If walking around is not ideal for you, perhaps you're the active type who enjoys riding bikes, and for those wishing to go further afield should consider wooded/forested areas to the north such as (Las = forest) Las Bielański, Las Młociński and even Kampinos Forest. All can be reached by bike paths, and once there, long trails await, and of course, they look great as the golden leaves fall.
TIME FOR SOMETHING COMPLETELY DIFFERENT...If you're in Warsaw, or indeed Poland, on/around 01 November, All Saints' Day (Dzień Wszystkich Świętych) and 02 November, All Souls’ Day (Dzień Zaduszny), consider visiting a cemetery. As odd as that sounds, this is a visually stunning and touching couple of days when Poles remember their deceased loved ones, and believe us, they take it very seriously. Cemeteries across the country are covered in commemorative candle lamps, which make the areas look like a sea of candelight. The best place to witness this is the huge Powązki Cemetery. Prepare to be humbled.

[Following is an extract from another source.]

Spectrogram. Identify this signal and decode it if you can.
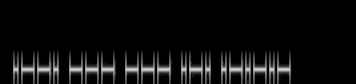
Morse code, heard as a keyed tone, about 30 wpm, 700 Hz. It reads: POOR.
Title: Sentences from Top 1000 Words 30wpm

WHAT TO EAT?AT IYP, we love autumn, and not just because of all the aforementioned activities, but for the awesome food. Traditional Polish food (and its modern variations) is already something we big up, but the great thing is that whether at home or in restaurants, what you can expect on the table comes and goes with the seasons, and autumn is pretty special. So what can you eat? First and foremost: a whole variety of mushrooms! The most common are ‘Boletus edulis’ (PL: Borowik Szlachetny) or ‘Chanterelles’ (PL: Kurki). Freshly picked, all shapes and sizes, they’re great in main meals, soups, and in another Polish pastime: pickling. From pumpkin to zucchini, it’s pickled! As for fruits, from apple, quince, pear, to cherry, Poles turn them into jam! Some even make their own liquers (PL: nalewki) from fruits and pine syrup. Other seasonal ingredients are game animals such as boar, venison, pheasant and duck. Whether you’re carnivore, vegetarian or vegan, you won’t miss out. Our restaurant sections are full of great places to try out autumnal cuisine, and special mentions go to U Fukiera, Grand Kredens, Gościniec and PAM PAM.
If/when you are in Warsaw, the weather isn't quite as crispy as you'd hoped, and more wet and squidgy, don't worry, there's still plenty to see and do indoors, which you can read all about in our sightseeing sections and leisure & activity section. We at Warsaw IYP have got you covered for all meteorological outcomes! Enjoy your time in Warsaw!